**Exercise instructions:** Write out, exactly and in full, the line where "Try transcribing the" appears together with all lines that follow it in the entries below. Do not include pictures.

**Records to use:**
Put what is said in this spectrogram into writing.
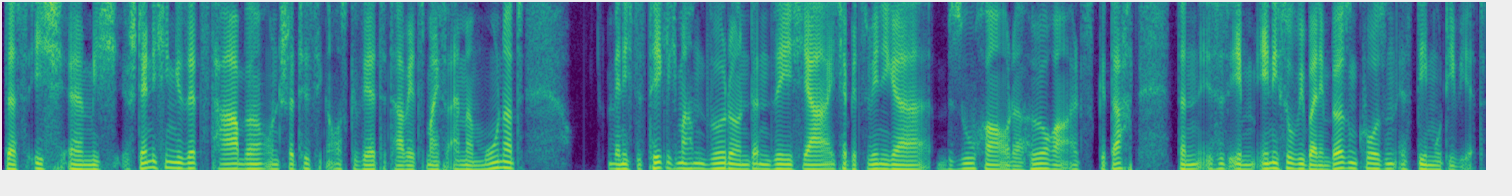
dass ich äh, mich ständig hingesetzt habe und Statistiken ausgewertet habe. Jetzt mache ich es einmal im Monat. Wenn ich das täglich machen würde und dann sehe ich, ja, ich habe jetzt weniger Besucher oder Hörer als gedacht, dann ist es eben ähnlich so wie bei den Börsenkursen, es demotiviert.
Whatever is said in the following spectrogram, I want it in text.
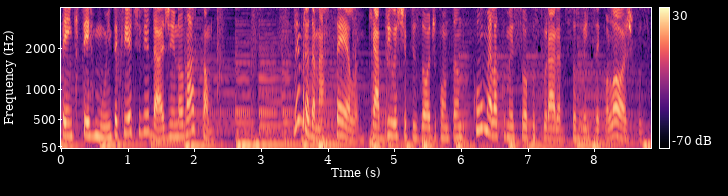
tem que ter muita criatividade e inovação. Lembra da Marcela, que abriu este episódio contando como ela começou a costurar absorventes ecológicos?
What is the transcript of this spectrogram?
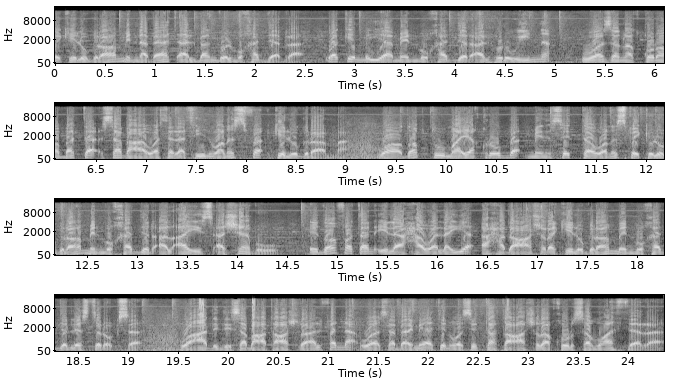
442.5 كيلوغرام من نبات البنجو المخدر وكمية من مخدر الهيروين وزنت قرابة 37.5 كيلوغرام وضبط ما يقرب من 6.5 كيلوغرام من مخدر الآيس الشابو إضافة إلى حوالي 11 كيلوغرام من مخدر الاستروكس وعدد 17716 قرص مؤثر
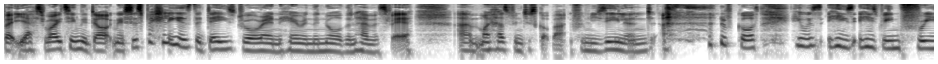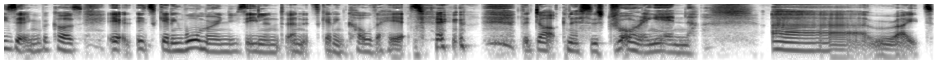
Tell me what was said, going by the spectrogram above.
But yes, writing the darkness, especially as the days draw in here in the northern hemisphere. Um, my husband just got back from New Zealand, and of course he was he's he's been freezing because it, it's getting warmer in New Zealand and it's getting colder here. So the darkness is drawing in. Uh, right.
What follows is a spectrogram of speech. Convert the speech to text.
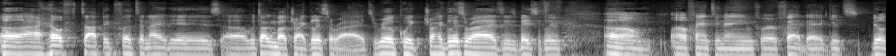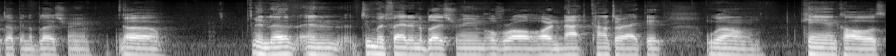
Uh, our health topic for tonight is uh, we're talking about triglycerides. Real quick, triglycerides is basically um, a fancy name for fat that gets built up in the bloodstream. Uh, and that, and too much fat in the bloodstream overall or not counteracted um, can cause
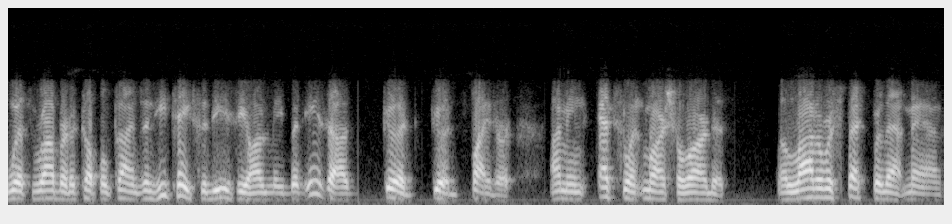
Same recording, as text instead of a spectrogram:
with Robert a couple times, and he takes it easy on me, but he's a good, good fighter. I mean, excellent martial artist. A lot of respect for that man.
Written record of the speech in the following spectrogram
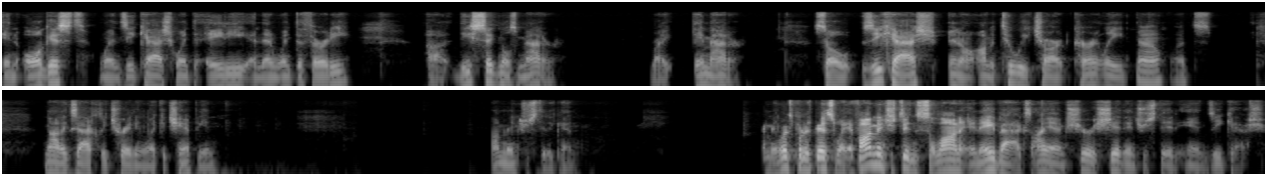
in August when Zcash went to 80 and then went to 30, uh, these signals matter, right? They matter. So Zcash, you know, on a two week chart currently, you know, it's not exactly trading like a champion. I'm interested again. I mean, let's put it this way. If I'm interested in Solana and AVAX, I am sure as shit interested in Zcash.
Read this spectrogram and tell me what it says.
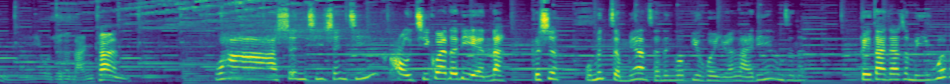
嗯，我觉得难看。哇，神奇神奇，好奇怪的脸呐！可是我们怎么样才能够变回原来的样子呢？被大家这么一问，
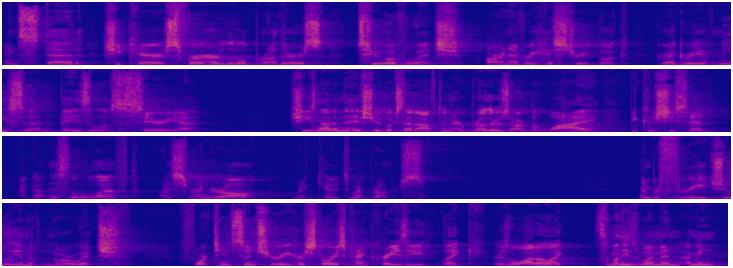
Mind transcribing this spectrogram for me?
Instead, she cares for her little brothers, two of which are in every history book Gregory of Nyssa and Basil of Caesarea. She's not in the history books that often. Her brothers are, but why? Because she said, I got this little left. I surrender all. I'm going to give it to my brothers. Number three, Julian of Norwich, 14th century. Her story's kind of crazy. Like, there's a lot of like, some of these women, I mean,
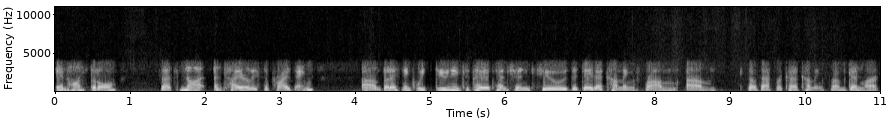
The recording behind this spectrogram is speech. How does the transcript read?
in hospital. That's not entirely surprising, uh, but I think we do need to pay attention to the data coming from um, South Africa, coming from Denmark,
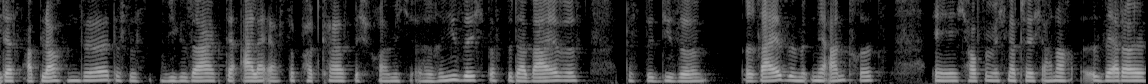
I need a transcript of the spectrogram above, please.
das ablaufen wird, das ist wie gesagt der allererste Podcast. Ich freue mich riesig, dass du dabei bist, dass du diese Reise mit mir antrittst. Ich hoffe mich natürlich auch noch sehr doll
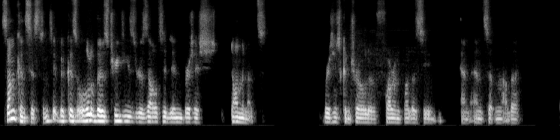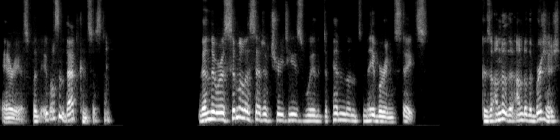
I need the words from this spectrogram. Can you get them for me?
some consistency because all of those treaties resulted in British dominance, British control of foreign policy and, and certain other areas, but it wasn't that consistent. Then there were a similar set of treaties with dependent neighboring states, because under the, under the British,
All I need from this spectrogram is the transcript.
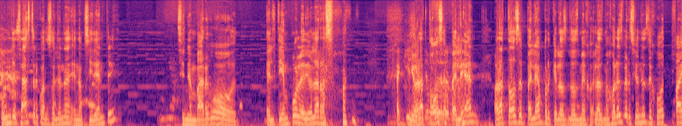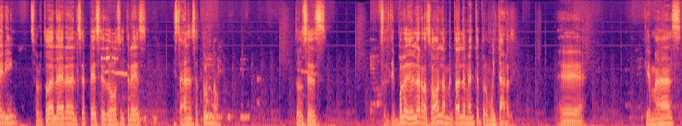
fue un desastre cuando salió en, en Occidente. Sin embargo, el tiempo le dio la razón. Aquí y ahora todos se pelean, ahora todos se pelean porque los, los mejo- las mejores versiones de juegos de fighting, sobre todo de la era del CPS 2 y 3, estaban en Saturno. Entonces, pues el tiempo le dio la razón, lamentablemente, pero muy tarde. Eh, ¿Qué más?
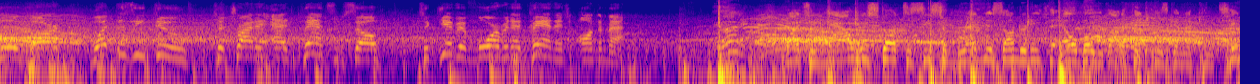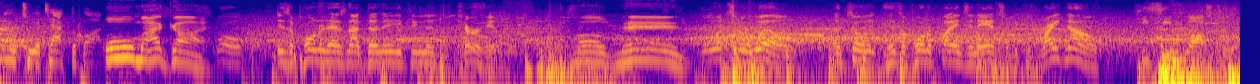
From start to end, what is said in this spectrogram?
full guard. What does he do to try to advance himself to give him more of an advantage on the mat? All right, so now we start to see some redness underneath the elbow. You got to think he's going to continue to attack the body. Oh my God. Well, his opponent has not done anything to deter him. Oh man. Go into the well until his opponent finds an answer because right now he seems lost to it.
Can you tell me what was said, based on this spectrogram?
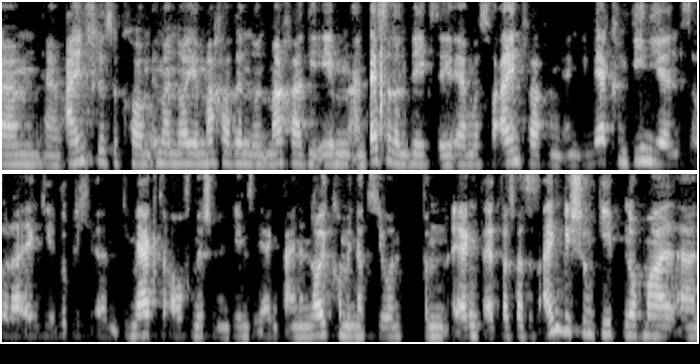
ähm, äh, Einflüsse kommen, immer neue Macherinnen und Macher, die eben einen besseren Weg sehen, irgendwas vereinfachen, irgendwie mehr Convenience oder irgendwie wirklich äh, die Märkte aufmischen, indem sie irgendeine Neukombination von irgendetwas, was es eigentlich schon gibt, nochmal äh,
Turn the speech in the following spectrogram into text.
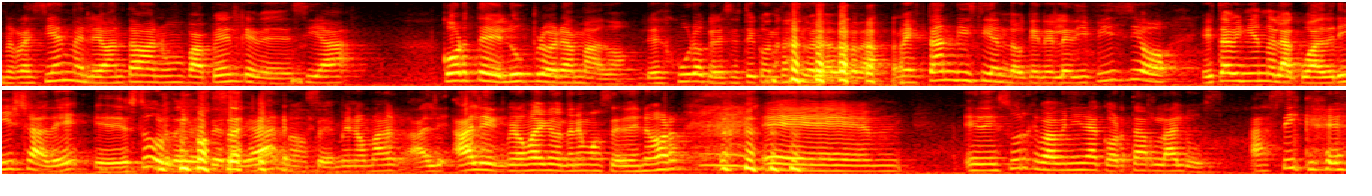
Recién me levantaban un papel que me decía corte de luz programado. Les juro que les estoy contando la verdad. Me están diciendo que en el edificio está viniendo la cuadrilla de Edesur, debe No ser sé. acá. No sé, menos mal, Ale, Ale, menos mal que no tenemos Edenor. Eh, Edesur que va a venir a cortar la luz. Así que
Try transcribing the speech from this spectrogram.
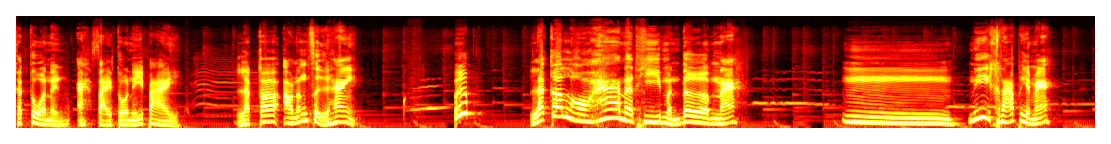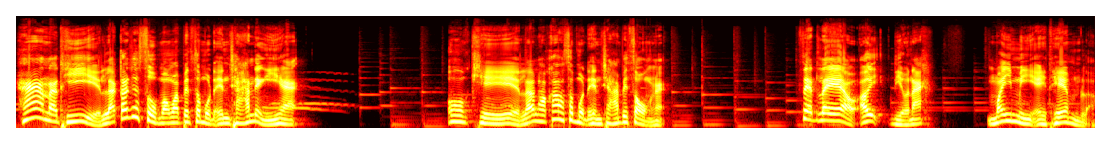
สักตัวหนึ่งอะใส่ตัวนี้ไป แล้วก็เอาหนังสือให้ปุ๊บ แล้วก็รอ 5 นาทีเหมือนเดิมนะ อืม นี่ครับเห็นไหมห้านาทีแล้วก็จะสุ่มออกมาเป็นสมุดเอนชานอย่างนี้ฮะ โอเค แล้วเราก็เอาสมุดเอนชานไปส่งฮะ เสร็จแล้ว เอ้ย เดี๋ยวนะ ไม่มีไอเทมเหรอ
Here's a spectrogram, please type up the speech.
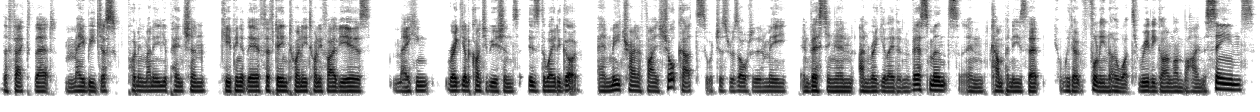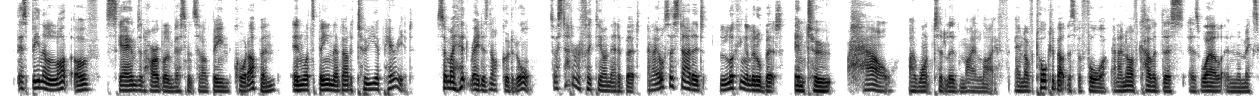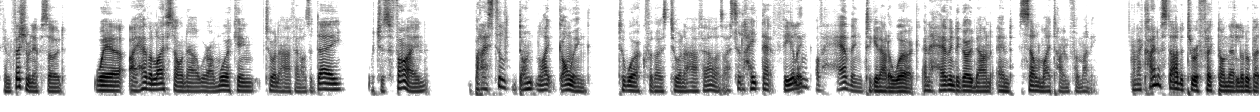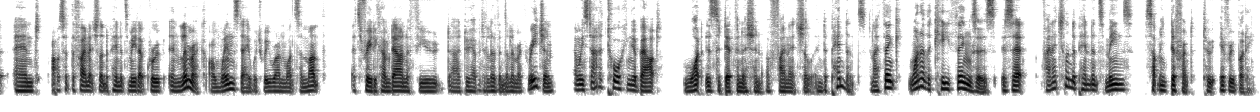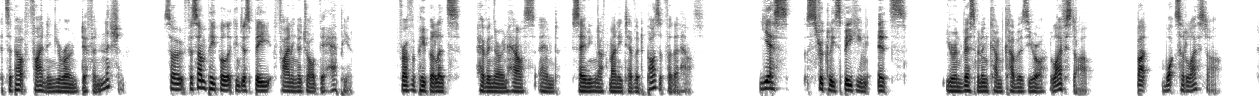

**Completed exercise:**
Try transcribing the speech from this spectrogram.
สักตัวหนึ่งอะใส่ตัวนี้ไป แล้วก็เอาหนังสือให้ปุ๊บ แล้วก็รอ 5 นาทีเหมือนเดิมนะ อืม นี่ครับเห็นไหมห้านาทีแล้วก็จะสุ่มออกมาเป็นสมุดเอนชานอย่างนี้ฮะ โอเค แล้วเราก็เอาสมุดเอนชานไปส่งฮะ เสร็จแล้ว เอ้ย เดี๋ยวนะ ไม่มีไอเทมเหรอ
Here's a spectrogram, please type up the speech.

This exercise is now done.